_Task prompt_
Return the data below unchanged. Drop any pictures.

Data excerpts
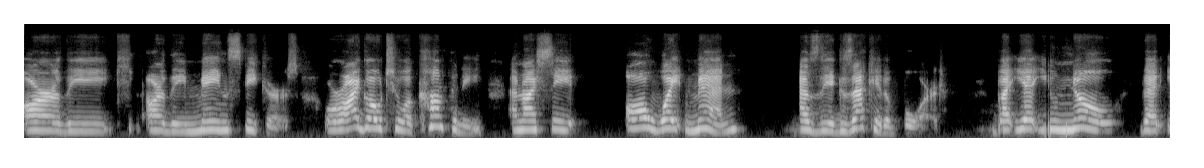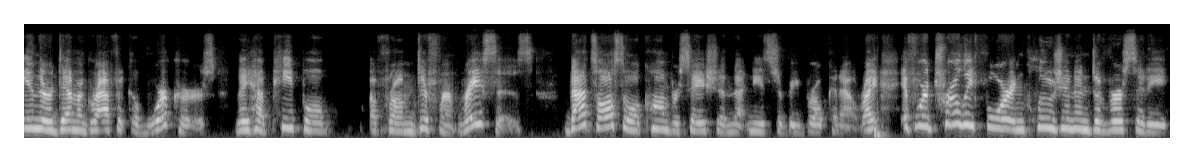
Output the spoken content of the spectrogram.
are the are the main speakers. Or i go to a company and i see all white men as the executive board but yet you know that in their demographic of workers they have people uh, from different races. That's also a conversation that needs to be broken out right? If we're truly for inclusion and diversity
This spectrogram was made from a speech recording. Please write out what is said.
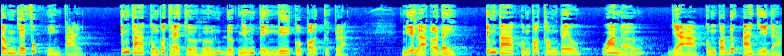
trong giây phút hiện tại chúng ta cũng có thể thừa hưởng được những tiện nghi của cõi cực lạc nghĩa là ở đây chúng ta cũng có thông reo, hoa nở và cũng có Đức A Di Đà.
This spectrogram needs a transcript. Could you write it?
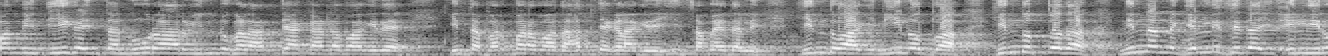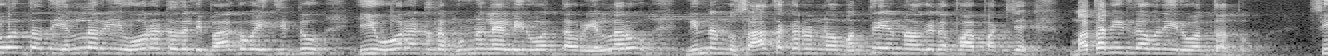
ಬಂದು ಈಗ ಇಂಥ ನೂರಾರು ಹಿಂದೂಗಳ ಹತ್ಯಾಕಾಂಡವಾಗಿದೆ ಇಂಥ ಬರ್ಬರವಾದ ಹತ್ಯೆಗಳಾಗಿದೆ. ಈ ಸಮಯದಲ್ಲಿ ಹಿಂದೂ ಆಗಿ ನೀನೊಬ್ಬ ಹಿಂದುತ್ವದ ನಿನ್ನನ್ನು ಗೆಲ್ಲಿಸಿದ ಇಲ್ಲಿ ಇರುವಂಥದ್ದು ಎಲ್ಲರೂ ಈ ಹೋರಾಟದಲ್ಲಿ ಭಾಗವಹಿಸಿದ್ದು, ಈ ಹೋರಾಟದ ಮುನ್ನೆಲೆಯಲ್ಲಿ ಇರುವಂಥವ್ರು ಎಲ್ಲರೂ ನಿನ್ನನ್ನು ಶಾಸಕರನ್ನು ಮಂತ್ರಿಯನ್ನು ಪಕ್ಷ ಮತ ನೀಡಿದವನೇ ಇರುವಂಥದ್ದು ಸಿ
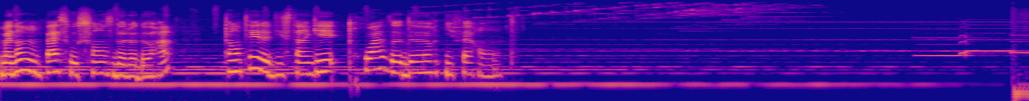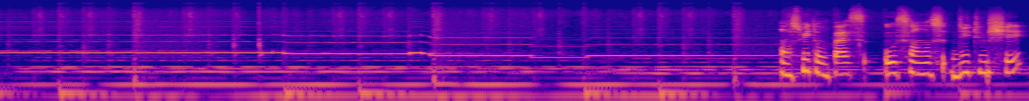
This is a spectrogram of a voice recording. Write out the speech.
Maintenant, on passe au sens de l'odorat. Tentez de distinguer trois odeurs différentes. Ensuite, on passe au sens du toucher.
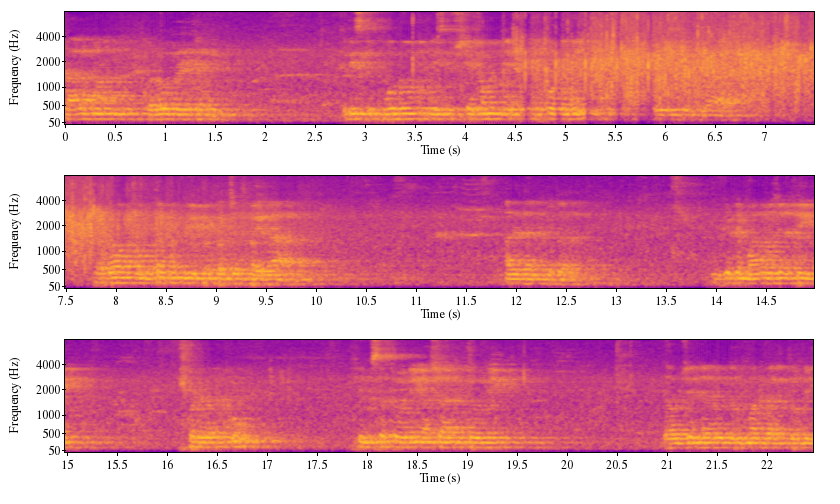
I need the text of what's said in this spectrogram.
కాలమానం కొలవబడటం క్రీస్తు పూర్వం క్రీస్తు శకమని చెప్పుకోవడమే ప్రభావం ఎంతమంది ప్రపంచం పైన అనే దానికి ఉదాహరణ. ఎందుకంటే మానవ జాతి ఇప్పటి వరకు హింసతోని అశాంతితోని దౌర్జన్యాలు దుర్మార్గాలతోని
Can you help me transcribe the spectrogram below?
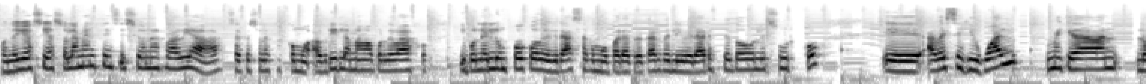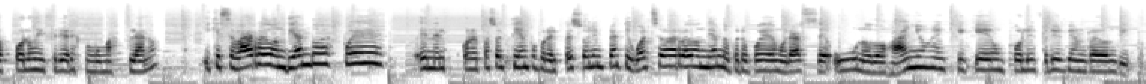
Cuando yo hacía solamente incisiones radiadas, o sea que son estas como abrir la mama por debajo y ponerle un poco de grasa como para tratar de liberar este doble surco, eh, a veces igual me quedaban los polos inferiores como más planos y que se va redondeando después en el, con el paso del tiempo por el peso del implante, igual se va redondeando, pero puede demorarse uno o dos años en que quede un polo inferior bien redondito.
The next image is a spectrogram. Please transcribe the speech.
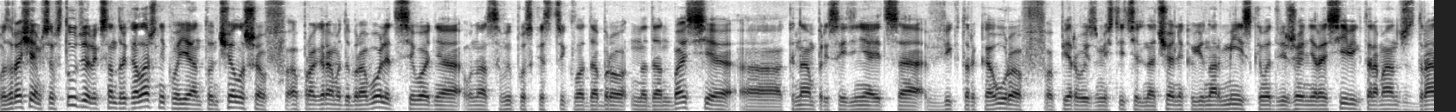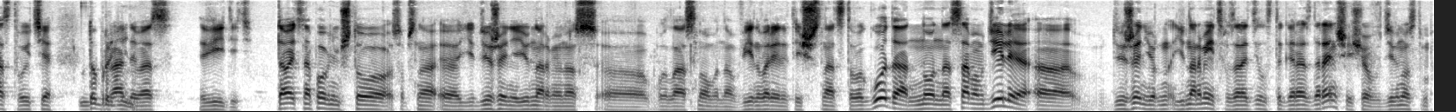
Возвращаемся в студию. Александр Калашников, я Антон Челышев. Программа «Доброволец». Сегодня у нас выпуск из цикла «Добро на Донбассе». А, к нам присоединяется Виктор Кауров, первый заместитель начальника юнармейского движения России. Виктор Романович, здравствуйте. Добрый Рады день. вас видеть. Давайте напомним, что, собственно, э, движение Юнармия у нас э, было основано в январе 2016 года, но на самом деле э, движение юнармейцев зародилось-то гораздо раньше, еще в 90-м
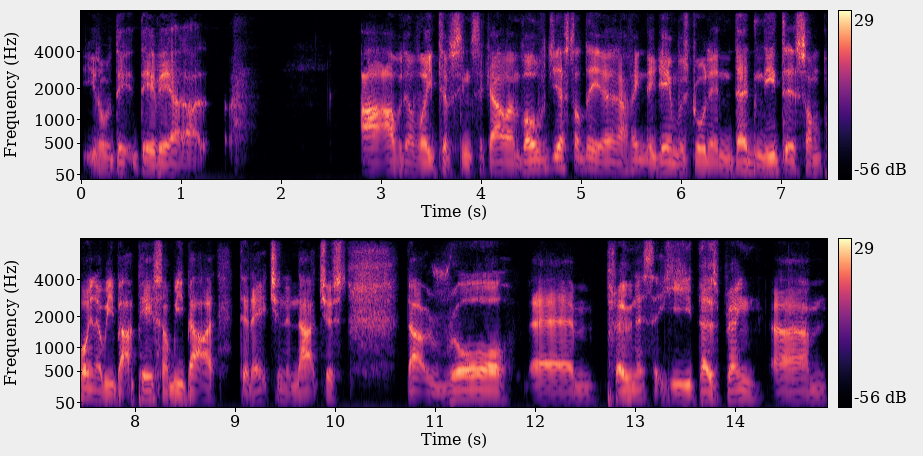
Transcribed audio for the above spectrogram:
you know, D- I, I would have liked to have seen Sakala involved yesterday, and I think the game was going and did need at some point a wee bit of pace, a wee bit of direction, and that just that raw um, prowess that he does bring. Um,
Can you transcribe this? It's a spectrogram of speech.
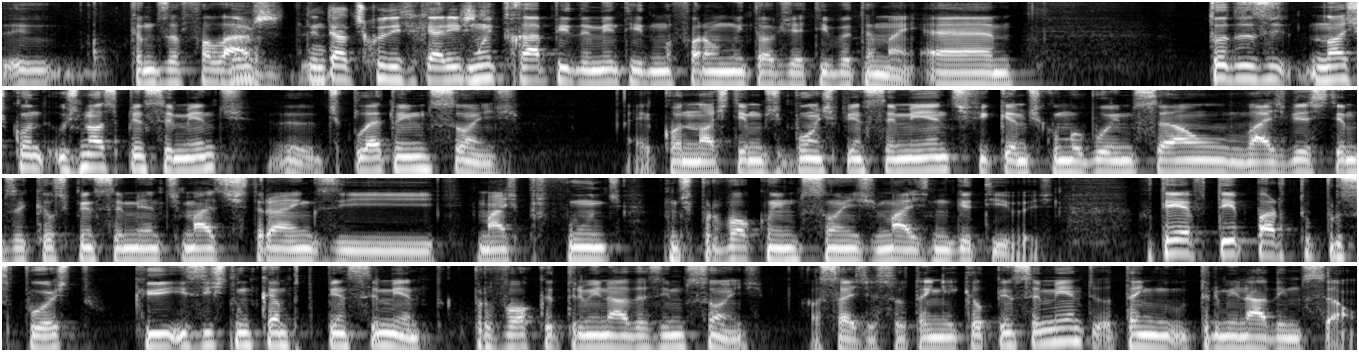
eh, estamos a falar. Vamos tentar descodificar isto. Muito rapidamente e de uma forma muito objetiva também. Uh, todas, nós, os nossos pensamentos despletam emoções. É, quando nós temos bons pensamentos, ficamos com uma boa emoção. Às vezes temos aqueles pensamentos mais estranhos e mais profundos que nos provocam emoções mais negativas. O TFT parte do pressuposto que existe um campo de pensamento que provoca determinadas emoções. Ou seja, se eu tenho aquele pensamento, eu tenho determinada emoção.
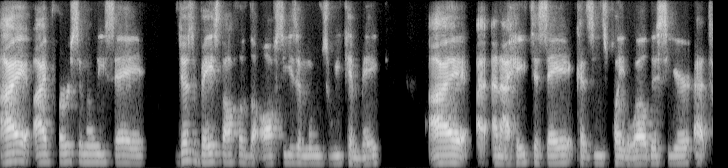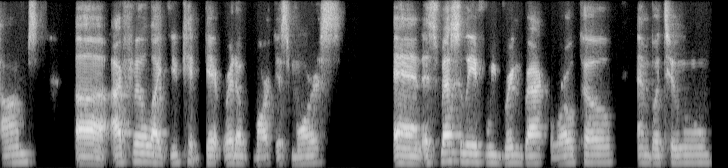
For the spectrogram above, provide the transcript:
i i personally say just based off of the offseason moves we can make i and i hate to say it because he's played well this year at times uh i feel like you could get rid of marcus morris. And especially if we bring back Rocco and Batum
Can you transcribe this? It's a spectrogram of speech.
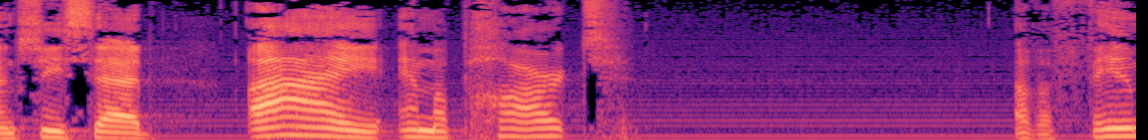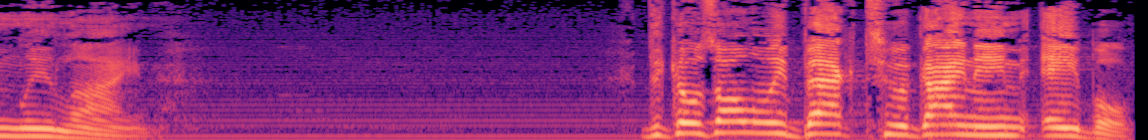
And she said, I am a part of a family line that goes all the way back to a guy named Abel,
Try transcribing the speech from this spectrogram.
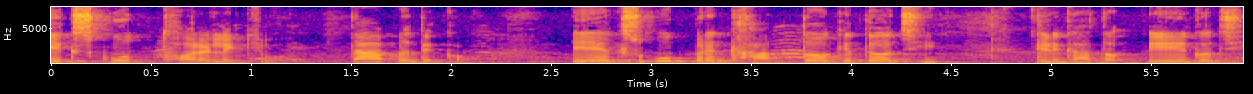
ଏକ୍ସକୁ ଥରେ ଲେଖିବ ତାପରେ ଦେଖ ଏକ୍ସ ଉପରେ ଘାତ କେତେ ଅଛି ଏଠି ଘାତ ଏକ ଅଛି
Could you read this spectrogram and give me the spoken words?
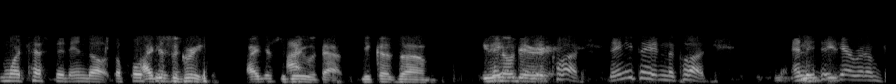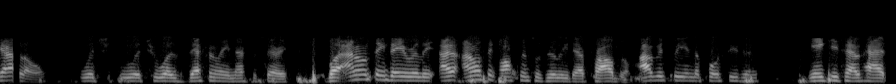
more tested in the the postseason. I disagree. I disagree I- with that because um They even though need to they're clutch. They need to hit in the clutch. And they did get rid of Gallo, which which was definitely necessary. But I don't think they really. I I don't think offense was really their problem. Obviously, in the postseason, Yankees have had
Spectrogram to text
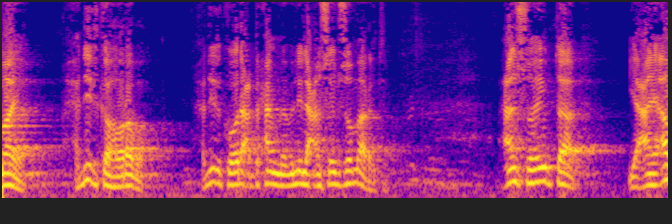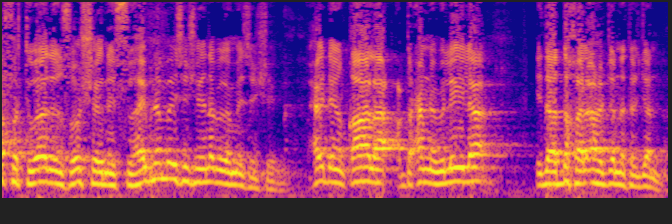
maya xadiidka horeba. Xadiidka hore cabdiraxman bin abilil can suhayb soo ma aragti can suhaybta yani afarti waadan soo sheegnay suhaybna maysan sheegin nabiga maysan sheegin. Waxay dhaheen qaala cabdiraxman abi leyla ida dakhala ahlu janat aljanna.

_Solution to the problem_
Output the spoken content of the spectrogram.
are the are the main speakers. Or i go to a company and i see all white men as the executive board but yet you know that in their demographic of workers they have people uh, from different races. That's also a conversation that needs to be broken out right? If we're truly for inclusion and diversity
This spectrogram was made from a speech recording. Please write out what is said.
trong giây phút hiện tại chúng ta cũng có thể thừa hưởng được những tiện nghi của cõi cực lạc nghĩa là ở đây chúng ta cũng có thông reo, hoa nở và cũng có Đức A Di Đà.
This spectrogram needs a transcript. Could you write it?
ಬಂದು ಈಗ ಇಂಥ ನೂರಾರು ಹಿಂದೂಗಳ ಹತ್ಯಾಕಾಂಡವಾಗಿದೆ ಇಂಥ ಬರ್ಬರವಾದ ಹತ್ಯೆಗಳಾಗಿದೆ. ಈ ಸಮಯದಲ್ಲಿ ಹಿಂದೂ ಆಗಿ ನೀನೊಬ್ಬ ಹಿಂದುತ್ವದ ನಿನ್ನನ್ನು ಗೆಲ್ಲಿಸಿದ ಇಲ್ಲಿ ಇರುವಂಥದ್ದು ಎಲ್ಲರೂ ಈ ಹೋರಾಟದಲ್ಲಿ ಭಾಗವಹಿಸಿದ್ದು, ಈ ಹೋರಾಟದ ಮುನ್ನೆಲೆಯಲ್ಲಿ ಇರುವಂಥವ್ರು ಎಲ್ಲರೂ ನಿನ್ನನ್ನು ಶಾಸಕರನ್ನು ಮಂತ್ರಿಯನ್ನು ಪಕ್ಷ ಮತ ನೀಡಿದವನೇ ಇರುವಂಥದ್ದು ಸಿ
This is a spectrogram of a voice recording. Write out the speech.
Maintenant, on passe au sens de l'odorat. Tentez de distinguer trois odeurs différentes. Ensuite, on passe au sens du toucher.
I need the text of what's said in this spectrogram.
కాలమానం కొలవబడటం క్రీస్తు పూర్వం క్రీస్తు శకమని చెప్పుకోవడమే ప్రభావం ఎంతమంది ప్రపంచం పైన అనే దానికి ఉదాహరణ. ఎందుకంటే మానవ జాతి ఇప్పటి వరకు హింసతోని అశాంతితోని దౌర్జన్యాలు దుర్మార్గాలతోని
Can you help me transcribe the spectrogram below?
Cuando yo hacía solamente incisiones radiadas, o sea que son estas como abrir la mama por debajo y ponerle un poco de grasa como para tratar de liberar este doble surco, eh, a veces igual me quedaban los polos inferiores como más planos y que se va redondeando después en el, con el paso del tiempo por el peso del implante, igual se va redondeando, pero puede demorarse uno o dos años en que quede un polo inferior bien redondito.
The next image is a spectrogram. Please transcribe the speech.
Возвращаемся в студию. Александр Калашников, я Антон Челышев. Программа «Доброволец». Сегодня у нас выпуск из цикла «Добро на Донбассе». А, к нам присоединяется Виктор Кауров, первый заместитель начальника юнармейского движения России. Виктор Романович, здравствуйте. Добрый Рады день. вас видеть. Давайте напомним, что, собственно, э, движение Юнармия у нас э, было основано в январе 2016 года, но на самом деле э, движение юнармейцев зародилось-то гораздо раньше, еще в 90-м
Transcribed audio for the above spectrogram:
you know, D- I, I would have liked to have seen Sakala involved yesterday, and I think the game was going and did need at some point a wee bit of pace, a wee bit of direction, and that just that raw um, prowess that he does bring. Um,
Can you transcribe this? It's a spectrogram of speech.
eh, estamos a falar. Vamos tentar descodificar isto. Muito rapidamente e de uma forma muito objetiva também. Uh, todas, nós, os nossos pensamentos despletam emoções. É, quando nós temos bons pensamentos, ficamos com uma boa emoção. Às vezes temos aqueles pensamentos mais estranhos e mais profundos que nos provocam emoções mais negativas. O TFT parte do pressuposto que existe um campo de pensamento que provoca determinadas emoções. Ou seja, se eu tenho aquele pensamento, eu tenho determinada emoção.
For the spectrogram above, provide the transcript:
i i personally say just based off of the offseason moves we can make i and i hate to say it because he's played well this year at times uh i feel like you could get rid of marcus morris. And especially if we bring back Rocco and Batum
Can you transcribe this? It's a spectrogram of speech.
And she said, I am a part of a family line that goes all the way back to a guy named Abel,
Try transcribing the speech from this spectrogram.
ଏକ୍ସକୁ ଥରେ ଲେଖିବ ତାପରେ ଦେଖ ଏକ୍ସ ଉପରେ ଘାତ କେତେ ଅଛି ଏଠି ଘାତ ଏକ ଅଛି
Could you read this spectrogram and give me the spoken words?
more tested in the the postseason. I disagree. I disagree I- with that because um They even though need to they're clutch. They need to hit in the clutch. And they did get rid of Gallo, which which was definitely necessary. But I don't think they really. I I don't think offense was really their problem. Obviously, in the postseason, Yankees have had
Spectrogram to text
maya xadiidka horeba. Xadiidka hore cabdiraxman bin abilil can suhayb soo ma aragti can suhaybta yani afarti waadan soo sheegnay suhaybna maysan sheegin nabiga maysan sheegin. Waxay dhaheen qaala cabdiraxman abi leyla ida dakhala ahlu janat aljanna.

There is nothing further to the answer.